If a person is ever diagnosed with any alcoholic liver disease at any stage, it is highly recommended that they never resume drinking under any circumstances. Any conditions that were reversed earlier via treatment will likely occur again.
What are the risk factors of consuming alcohol?
Women’s bodies digest alcohol relatively slower than men’s bodies. So, women face a higher risk of getting alcoholic liver diseases. Studies also suggest that people who drink beer and liquor are more likely to get alcoholic liver disease compared to those who consume other alcoholic beverages like wine.
A regular drinker with hepatitis C or other types of hepatitis in their past has an increased chance of getting affected by liver disease.
What is the diagnosis procedure for alcoholic liver disease?
If someone shows persistent signs of alcoholic liver disease, they should consult a physician immediately. A damaged liver can be caused by an ailment other than alcoholic liver disease. The physician will prescribe the following tests to find out about the health of the liver and rule out other diseases:
- Complete blood count (CBC)
- Liver function test (LFT), including liver enzyme tests
- Abdominal computed tomography (CT) scan
- Abdominal ultrasound
- Liver biopsy
What is an alcohol blood test?
An alcohol test is performed to measure the amount of alcohol in a person’s body. After drinking, alcohol gets absorbed into the blood, and its levels can be measured easily. A physician recommends an alcohol blood test to know whether a person is drunk. If a person shows a disturbed mindset, confusion, lack of control or erratic behaviour, a physician may recommend an alcohol test to find out the reason for such behaviour. This test is done via a simple blood collection from the patient’s vein in the arm.
To prevent alcoholic liver diseases caused by the consumption of excessive alcohol, people are advised to follow their national guidelines for proper limits on alcohol consumption. When someone with a habit of drinking shows any signs of liver damage, it is best to consult a physician. The physician will advise proper diagnostic tests and treatment. You can contact your nearest SRL Diagnostics for accurate and authentic test results. SRL offers high-quality, accurate test results at affordable prices via highly specialised technologies.

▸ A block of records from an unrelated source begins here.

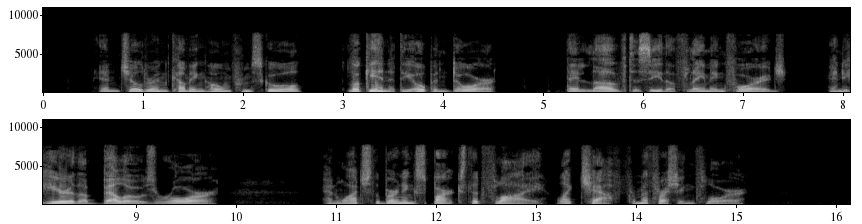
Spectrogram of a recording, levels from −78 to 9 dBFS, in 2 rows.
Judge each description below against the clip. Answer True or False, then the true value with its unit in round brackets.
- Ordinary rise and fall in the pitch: False (6.4 semitones)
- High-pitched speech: False (105 Hz)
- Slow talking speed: True (120 wpm)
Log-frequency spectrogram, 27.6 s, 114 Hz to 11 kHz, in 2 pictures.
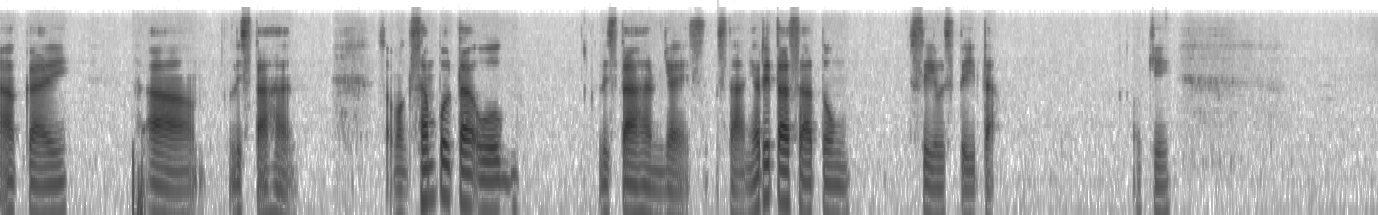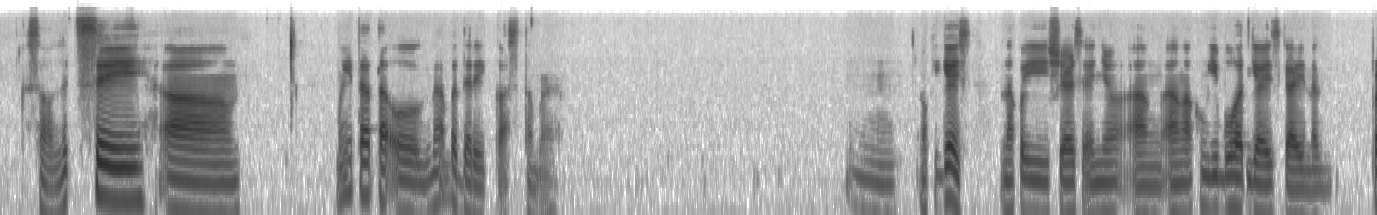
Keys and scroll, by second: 16.7 Tab, 19.1 shift+Tab.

SRL Diagnostics has been providing superior quality diagnostics services for a long period. They have a very efficient network of accredited labs (44 NABL and CAP-accredited) with a huge number of collection points.